---------- Task material ----------
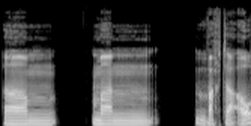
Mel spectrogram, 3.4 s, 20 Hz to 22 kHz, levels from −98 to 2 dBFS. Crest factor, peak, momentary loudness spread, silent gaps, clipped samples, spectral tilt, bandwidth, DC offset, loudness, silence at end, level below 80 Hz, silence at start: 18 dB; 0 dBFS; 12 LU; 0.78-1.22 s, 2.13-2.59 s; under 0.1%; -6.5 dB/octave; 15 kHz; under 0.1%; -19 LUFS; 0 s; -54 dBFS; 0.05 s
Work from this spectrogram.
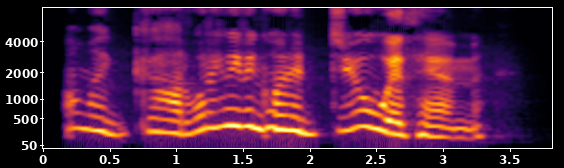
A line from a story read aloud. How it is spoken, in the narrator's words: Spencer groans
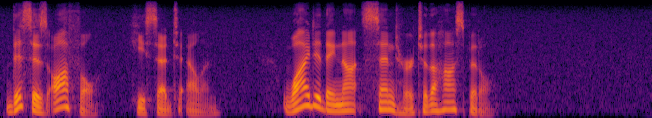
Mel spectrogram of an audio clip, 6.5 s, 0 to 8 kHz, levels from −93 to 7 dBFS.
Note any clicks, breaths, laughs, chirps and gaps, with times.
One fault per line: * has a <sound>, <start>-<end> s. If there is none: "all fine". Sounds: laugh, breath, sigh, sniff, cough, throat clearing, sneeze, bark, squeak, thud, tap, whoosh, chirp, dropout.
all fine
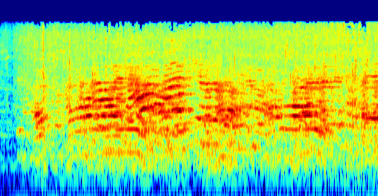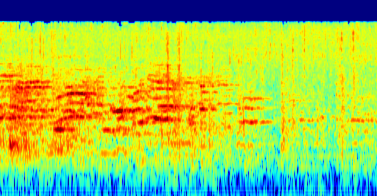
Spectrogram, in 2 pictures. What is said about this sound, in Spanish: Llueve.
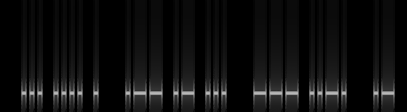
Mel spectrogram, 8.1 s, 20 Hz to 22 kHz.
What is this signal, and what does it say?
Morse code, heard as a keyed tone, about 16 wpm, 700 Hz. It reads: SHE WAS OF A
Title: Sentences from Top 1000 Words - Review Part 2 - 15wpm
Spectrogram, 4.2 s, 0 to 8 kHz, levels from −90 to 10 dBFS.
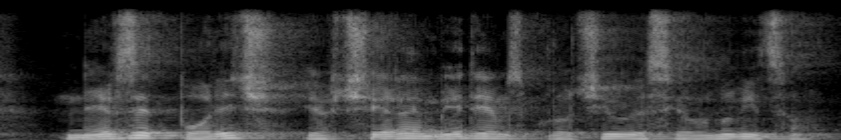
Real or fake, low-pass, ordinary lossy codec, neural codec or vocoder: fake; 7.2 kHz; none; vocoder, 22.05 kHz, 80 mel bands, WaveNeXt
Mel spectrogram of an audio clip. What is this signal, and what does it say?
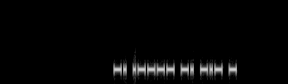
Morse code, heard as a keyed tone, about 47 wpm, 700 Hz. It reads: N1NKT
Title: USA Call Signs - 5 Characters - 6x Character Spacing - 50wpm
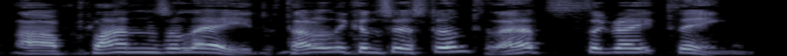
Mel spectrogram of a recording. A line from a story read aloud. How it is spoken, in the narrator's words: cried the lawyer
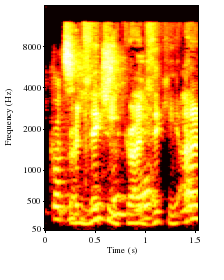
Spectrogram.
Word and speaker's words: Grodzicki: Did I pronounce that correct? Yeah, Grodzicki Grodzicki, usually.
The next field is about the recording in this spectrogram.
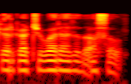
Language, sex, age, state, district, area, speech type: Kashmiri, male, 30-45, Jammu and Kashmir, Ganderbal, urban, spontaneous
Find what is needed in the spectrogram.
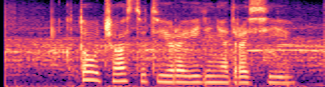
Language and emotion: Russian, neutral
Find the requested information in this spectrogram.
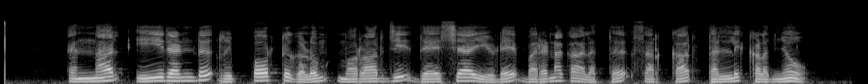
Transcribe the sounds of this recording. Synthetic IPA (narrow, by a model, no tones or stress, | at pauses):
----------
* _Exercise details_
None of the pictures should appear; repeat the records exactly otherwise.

* _Task output_
Mel spectrogram, 3.4 s, 20 Hz to 22 kHz, levels from −98 to 2 dBFS. Crest factor, peak, momentary loudness spread, silent gaps, clipped samples, spectral tilt, bandwidth, DC offset, loudness, silence at end, level below 80 Hz, silence at start: 18 dB; 0 dBFS; 12 LU; 0.78-1.22 s, 2.13-2.59 s; under 0.1%; -6.5 dB/octave; 15 kHz; under 0.1%; -19 LUFS; 0 s; -54 dBFS; 0.05 s
Work from this spectrogram.
A line from a story read aloud. How it is spoken, in the narrator's words: Spencer groans
Mel spectrogram of an audio clip, 6.5 s, 0 to 8 kHz, levels from −93 to 7 dBFS.
Note any clicks, breaths, laughs, chirps and gaps, with times.
One fault per line: * has a <sound>, <start>-<end> s. If there is none: "all fine". Sounds: laugh, breath, sigh, sniff, cough, throat clearing, sneeze, bark, squeak, thud, tap, whoosh, chirp, dropout.
all fine
Spectrogram, in 2 pictures. What is said about this sound, in Spanish: Llueve.
Mel spectrogram, 8.1 s, 20 Hz to 22 kHz.
What is this signal, and what does it say?
Morse code, heard as a keyed tone, about 16 wpm, 700 Hz. It reads: SHE WAS OF A
Title: Sentences from Top 1000 Words - Review Part 2 - 15wpm
Spectrogram, 4.2 s, 0 to 8 kHz, levels from −90 to 10 dBFS.
Real or fake, low-pass, ordinary lossy codec, neural codec or vocoder: fake; 7.2 kHz; none; vocoder, 22.05 kHz, 80 mel bands, WaveNeXt
Mel spectrogram of an audio clip. What is this signal, and what does it say?
Morse code, heard as a keyed tone, about 47 wpm, 700 Hz. It reads: N1NKT
Title: USA Call Signs - 5 Characters - 6x Character Spacing - 50wpm
Mel spectrogram of a recording. A line from a story read aloud. How it is spoken, in the narrator's words: cried the lawyer
Spectrogram.
Word and speaker's words: Grodzicki: Did I pronounce that correct? Yeah, Grodzicki Grodzicki, usually.
The next field is about the recording in this spectrogram.
Language, sex, age, state, district, area, speech type: Kashmiri, male, 30-45, Jammu and Kashmir, Ganderbal, urban, spontaneous
Find what is needed in the spectrogram.
Language and emotion: Russian, neutral
Find the requested information in this spectrogram.
Transcribe the sounds of this recording. Synthetic IPA (narrow, by a model, no tones or stress, | at pauses):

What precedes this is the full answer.